In England, the show has really become popular and has been elevated to kind of Seinfeld levels, where the catchphrases from the show such as: “This is a lovely bit of squirrel,” and “Shalom Jackie,” (which people have actually TATTOOED on themselves in England) are very popular in the culture there and tossed around with great regularity. I know this because I have been researching and reading and reading and reading about this crazy show. Go ahead and Google “Shalom Jackie” if you don’t believe me. This makes me happy because it comes at a time when the world is experiencing a huge rise in antisemitism.
They are about to do a tenth-year anniversary special on British TV to celebrate it, and fans are demanding another season, though the actors are a bit tired of the old schtick. They’ve kind of jumped the shark a bit already, and some of the cast are ready to hang it up. But the point is that this show is beloved. They even had a national contest to rank the best episodes. Many of the winning episodes matched my own. In the beginning, I thought it was my little discovery, but I was wrong. It is a hit show, and popular with people who like or love this crazy brand of British slapstick. Apparently, there is an awful lot of us.
And now, if you are still interested and want to try out some of the funniest episodes, here are ones you should not miss. One more thing: I encourage watching a few first episodes of this first season to understand the characters being set up. The best episodes cannot be appreciated if you do not understand the cast of characters first.
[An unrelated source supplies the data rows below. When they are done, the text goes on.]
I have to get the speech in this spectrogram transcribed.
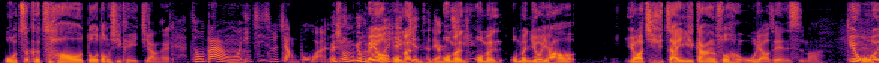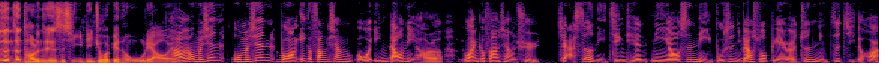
我这个超多东西可以讲哎、欸，怎么办？我们一集是不是讲不完？而且我们有没有？我们我们我们我们有要有要继续在意刚刚说很无聊这件事吗？因为我会认真讨论这件事情，一定就会变很无聊哎、好，我们先我们先往一个方向，我引导你好了，往一个方向去。假设你今天你哦是你不是你不要说别人，就是你自己的话，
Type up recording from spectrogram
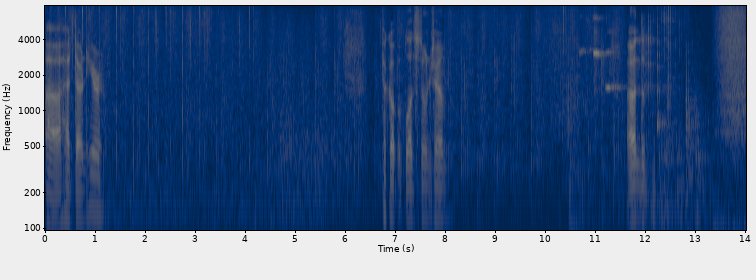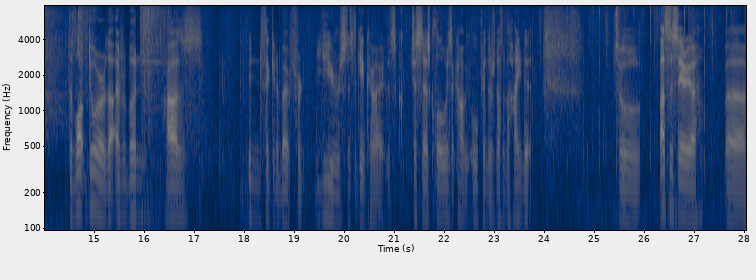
Uh, head down here. Pick up a bloodstone gem. And the the locked door that everyone has been thinking about for years since the game came out. It's just says closed, it can't be opened, there's nothing behind it. So that's this area. Uh,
Also, keep in mind that my favorites do not include anything from Season 5 or 6 because these are not available for viewing yet in the US.
So here they are:
First, my top three which matched a national contest in England
Now – in season order the ones that are must see.
Season I – Episode 3 – “The Curtains” Grandma’s visit. Drunk Dog alert
Season I – Episode 5 – “The Mercedes” – Grandmom again! Love of Chinese food!
Season I – Episode 6 – “The Date” – Embarassing Baby Photos
Season II – Episode 2 (8th in series) “Mr. Morris.” He is even crazier.
Season II – Episode 6 – “The Mouse” Finally Neighbor wrangles an invitation and his ultimate crush fantasy is realized with the Kiss of Life
Season III – Episode 2 – “The Fox” – DO NOT MISS THIS – my very favorite
Season III – Episode 3 – “Mr. Morris Returns.
Season III – Episode 5 – “The Piano” – Funniest part is the quantities of Food and other items, as Dad discovers a Costco type store. Pay close attention, the Piano is not the funny part.
Season III – Episode 6 – “The Big Day” The. Wedding. Dress.
Season II – Episode 5 – “The Yoghurts” – threw this one in due to some of the physical comedy and mix-ups
Season IV – Episode 4 – “The Pyjamas” Toenails. That is all I have to say
Season IV – the rest of the episodes.
Okay, back to me, let me know what you think and enjoy some good belly laughs.